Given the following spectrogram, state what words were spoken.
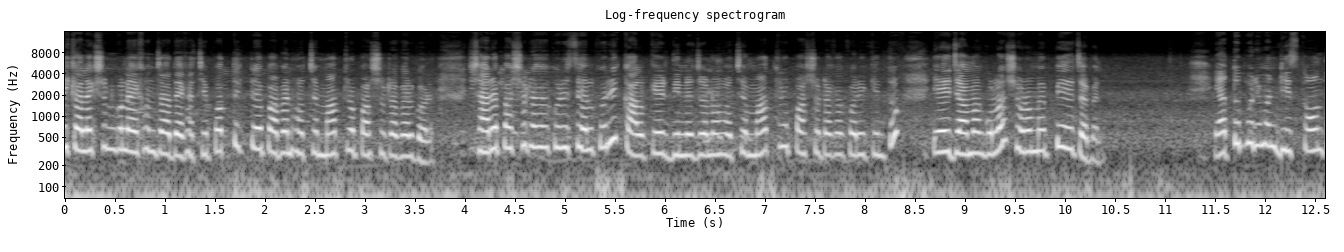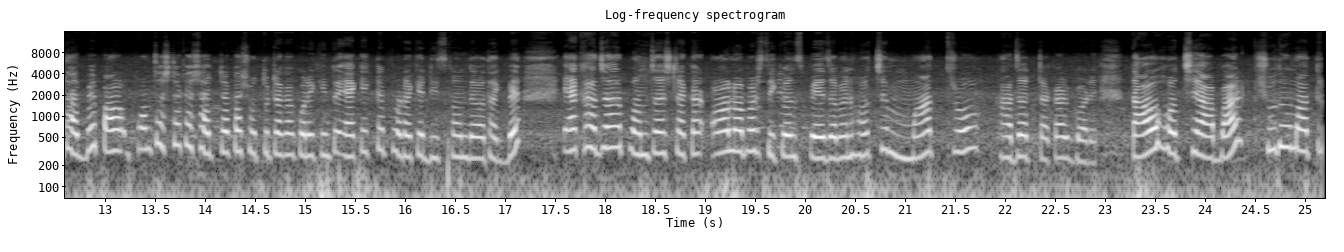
এই কালেকশনগুলো এখন যা দেখাচ্ছি, প্রত্যেকটাই পাবেন হচ্ছে মাত্র পাঁচশো টাকার করে সাড়ে পাঁচশো টাকা করে সেল করি, কালকের দিনের জন্য হচ্ছে মাত্র পাঁচশো টাকা করে কিন্তু এই জামাগুলো শোরুমে পেয়ে যাবেন। এত পরিমাণ ডিসকাউন্ট থাকবে পঞ্চাশ টাকা, ষাট টাকা, সত্তর টাকা করে কিন্তু এক একটা প্রোডাক্টের ডিসকাউন্ট দেওয়া থাকবে। এক হাজার পঞ্চাশ টাকার অল ওভার সিকোয়েন্স পেয়ে যাবেন হচ্ছে মাত্র হাজার টাকার গড়ে। তাও হচ্ছে আবার শুধুমাত্র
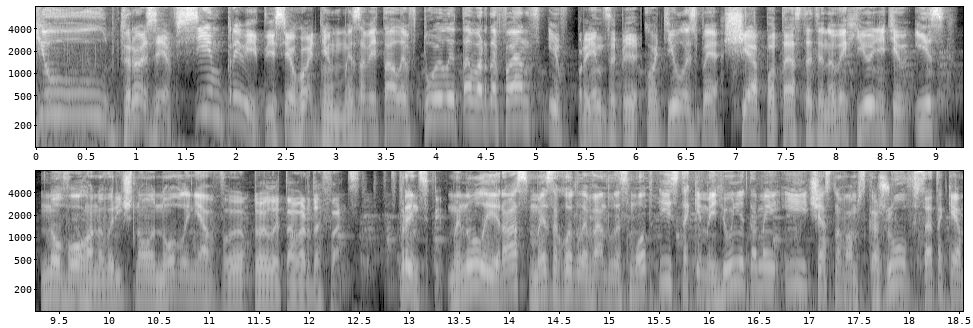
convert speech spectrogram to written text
Йоу, друзі, всім привіт! І сьогодні ми завітали в Туйли Tower Defense І в принципі хотілося би ще потестити нових юнітів із нового новорічного оновлення в Туйли Tower Defense. В принципі, минулий раз ми заходили в Endless Mod із такими юнітами, і чесно вам скажу, все-таки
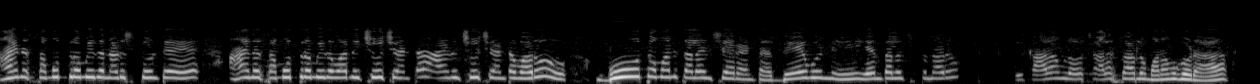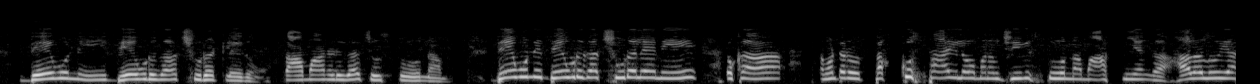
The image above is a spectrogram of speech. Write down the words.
ఆయన సముద్రం మీద నడుస్తుంటే ఆయన సముద్రం మీద వారిని చూచి అంట ఆయన చూచి అంట వారు భూతమని తలంచారంట. దేవుణ్ణి ఏం తలంచుతున్నారు? ఈ కాలంలో చాలాసార్లు మనము కూడా దేవుణ్ణి దేవుడుగా చూడట్లేదు సామాన్యుడిగా చూస్తూ ఉన్నాం. దేవుణ్ణి దేవుడుగా చూడలేని ఒక ఏమంటారు తక్కువ స్థాయిలో మనం జీవిస్తూ ఉన్నాం ఆత్మీయంగా. హలలుయ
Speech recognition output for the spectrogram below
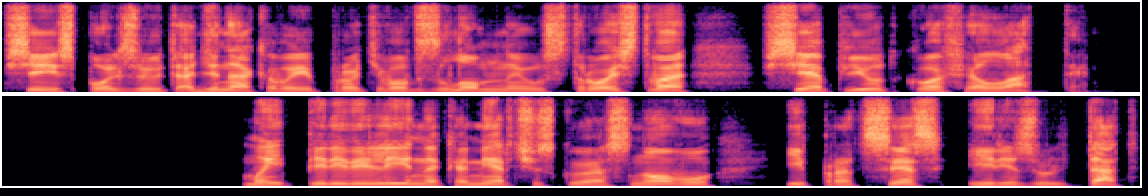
все используют одинаковые противовзломные устройства, все пьют кофе-латте. Мы перевели на коммерческую основу и процесс, и результат.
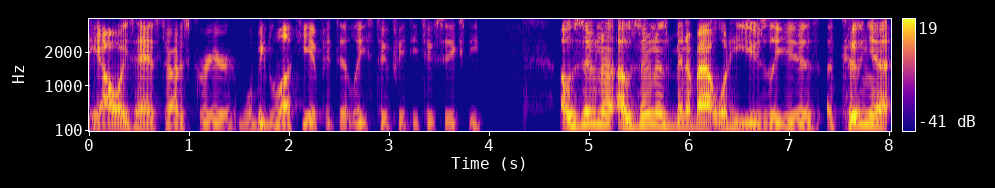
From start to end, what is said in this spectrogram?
he always has throughout his career. We'll be lucky if it's at least 250, 260. Ozuna Ozuna's been about what he usually is. Acuna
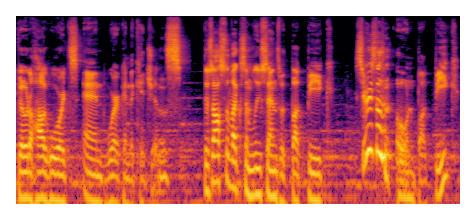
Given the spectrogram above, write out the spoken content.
go to Hogwarts and work in the kitchens. There's also like some loose ends with Buckbeak. Sirius doesn't own Buckbeak.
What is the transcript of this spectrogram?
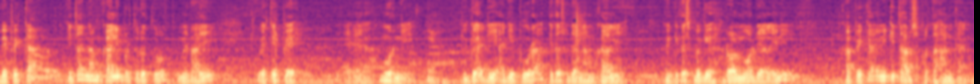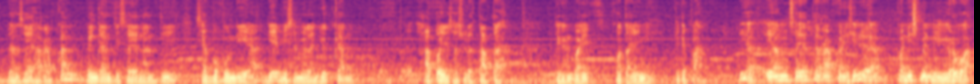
BPK kita enam kali berturut-turut meraih WTP eh, murni. Ya. Juga di Adipura kita sudah enam kali dan kita sebagai role model ini KPK ini kita harus pertahankan dan saya harapkan pengganti saya nanti siapa pun dia dia bisa melanjutkan apa yang saya sudah tata dengan baik kota ini ke depan. Ya, yang saya terapkan di sini adalah punishment yang reward.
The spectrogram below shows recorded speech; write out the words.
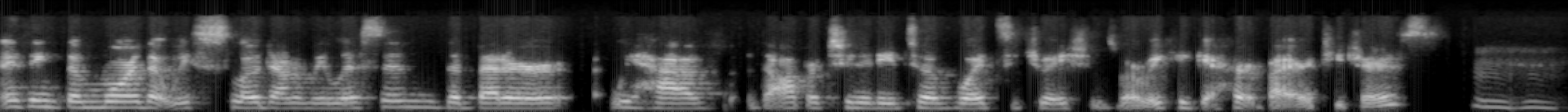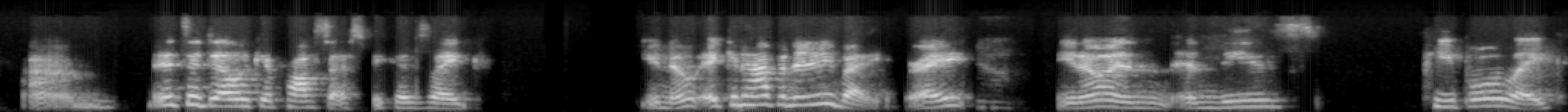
I think the more that we slow down and we listen, the better we have the opportunity to avoid situations where we could get hurt by our teachers. Mm-hmm. Um, it's a delicate process because, like, you know, it can happen to anybody, right? Yeah. You know, and and these people, like,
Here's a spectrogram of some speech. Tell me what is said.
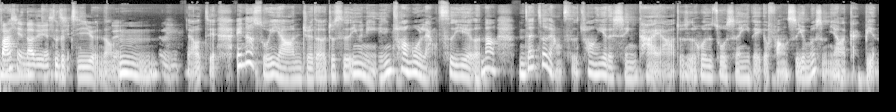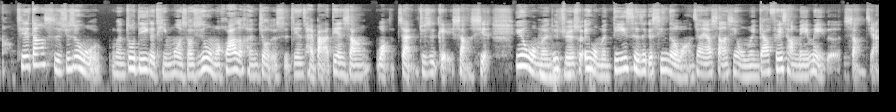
发现到这件事，这个机缘，知道吗？嗯嗯，了解。哎，那所以啊，你觉得就是因为你已经创过两次业了，那你在这两次创业的心态啊，就是或者做生意的一个方式，有没有什么样的改变呢？其实当时就是我们做第一个题目的时候，其实我们花了很久的时间才把电商网站就是给上线，因为我们就觉得说，哎，我们第一次这个新的网站要上线，我们应该要非常美美的上架，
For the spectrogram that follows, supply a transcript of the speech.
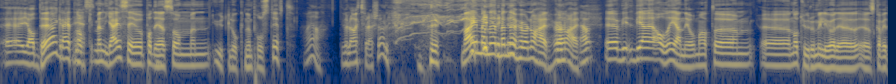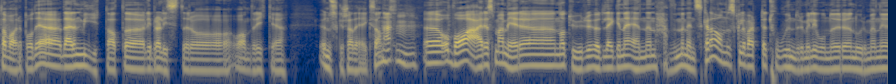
Eh, Ja, det er greit nok, Yes. men jeg ser jo på det som en utelukkende positivt. Ah, ja. Du vil ha alt for deg sjøl? Nei, men, men hør nå her. Hør nå her. Ja. Eh, Vi, vi er alle enige om at eh, eh, natur og miljø det eh, skal vi ta vare på. Det, det er en myte at uh, liberalister og, og andre ikke ønsker seg det, ikke sant? Nei, mm. uh, og hva er det som er mer eh, naturødeleggende enn en haug med mennesker, da? Om det skulle vært eh, 200 millioner eh, nordmenn i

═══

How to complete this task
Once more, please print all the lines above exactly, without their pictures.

Task answer
Given the following spectrogram, state what words were spoken.
এই কালেকশনগুলো এখন যা দেখাচ্ছি, প্রত্যেকটাই পাবেন হচ্ছে মাত্র পাঁচশো টাকার করে সাড়ে পাঁচশো টাকা করে সেল করি, কালকের দিনের জন্য হচ্ছে মাত্র পাঁচশো টাকা করে কিন্তু এই জামাগুলো শোরুমে পেয়ে যাবেন। এত পরিমাণ ডিসকাউন্ট থাকবে পঞ্চাশ টাকা, ষাট টাকা, সত্তর টাকা করে কিন্তু এক একটা প্রোডাক্টের ডিসকাউন্ট দেওয়া থাকবে। এক হাজার পঞ্চাশ টাকার অল ওভার সিকোয়েন্স পেয়ে যাবেন হচ্ছে মাত্র হাজার টাকার গড়ে। তাও হচ্ছে আবার শুধুমাত্র
convert speech spectrogram to written text
Йоу, друзі, всім привіт! І сьогодні ми завітали в Туйли Tower Defense І в принципі хотілося би ще потестити нових юнітів із нового новорічного оновлення в Туйли Tower Defense. В принципі, минулий раз ми заходили в Endless Mod із такими юнітами, і чесно вам скажу, все-таки
The image above is a spectrogram of speech. Write down the words.
ఆయన సముద్రం మీద నడుస్తుంటే ఆయన సముద్రం మీద వారిని చూచి అంట ఆయన చూచి అంట వారు భూతమని తలంచారంట. దేవుణ్ణి ఏం తలంచుతున్నారు? ఈ కాలంలో చాలాసార్లు మనము కూడా దేవుణ్ణి దేవుడుగా చూడట్లేదు సామాన్యుడిగా చూస్తూ ఉన్నాం. దేవుణ్ణి దేవుడుగా చూడలేని ఒక ఏమంటారు తక్కువ స్థాయిలో మనం జీవిస్తూ ఉన్నాం ఆత్మీయంగా. హలలుయ
Speech recognition output for the spectrogram below
все используют одинаковые противовзломные устройства, все пьют кофе-латте. Мы перевели на коммерческую основу и процесс, и результат.
From start to end, what is said in this spectrogram?
he always has throughout his career. We'll be lucky if it's at least 250, 260. Ozuna Ozuna's been about what he usually is. Acuna
Given the spectrogram above, write out the spoken content.
go to Hogwarts and work in the kitchens. There's also like some loose ends with Buckbeak. Sirius doesn't own Buckbeak.
What is the transcript of this spectrogram?
BPK kita enam kali berturut-turut meraih WTP eh, murni. Ya. Juga di Adipura kita sudah enam kali dan kita sebagai role model ini KPK ini kita harus pertahankan dan saya harapkan pengganti saya nanti siapa pun dia dia bisa melanjutkan apa yang saya sudah tata dengan baik kota ini ke depan. Ya, yang saya terapkan di sini adalah punishment yang reward.
The spectrogram below shows recorded speech; write out the words.
I think the more that we slow down and we listen, the better we have the opportunity to avoid situations where we could get hurt by our teachers. Mm-hmm. Um, it's a delicate process because, like, you know, it can happen to anybody, right? Yeah. You know, and and these people, like,
Here's a spectrogram of some speech. Tell me what is said.
发现到这件事，这个机缘，知道吗？嗯嗯，了解。哎，那所以啊，你觉得就是因为你已经创过两次业了，那你在这两次创业的心态啊，就是或者做生意的一个方式，有没有什么样的改变呢？其实当时就是我们做第一个题目的时候，其实我们花了很久的时间才把电商网站就是给上线，因为我们就觉得说，哎，我们第一次这个新的网站要上线，我们应该要非常美美的上架，
For the spectrogram that follows, supply a transcript of the speech.
Eh, Ja, det er greit nok, Yes. men jeg ser jo på det som en utelukkende positivt. Ah, ja. Du vil ha alt for deg sjøl? Nei, men, men hør nå her. Hør nå her. Ja. Eh, Vi, vi er alle enige om at eh, eh, natur og miljø det eh, skal vi ta vare på. Det, det er en myte at uh, liberalister og, og andre ikke ønsker seg det, ikke sant? Nei, mm. uh, og hva er det som er mer eh, naturødeleggende enn en haug med mennesker, da? Om det skulle vært eh, 200 millioner eh, nordmenn i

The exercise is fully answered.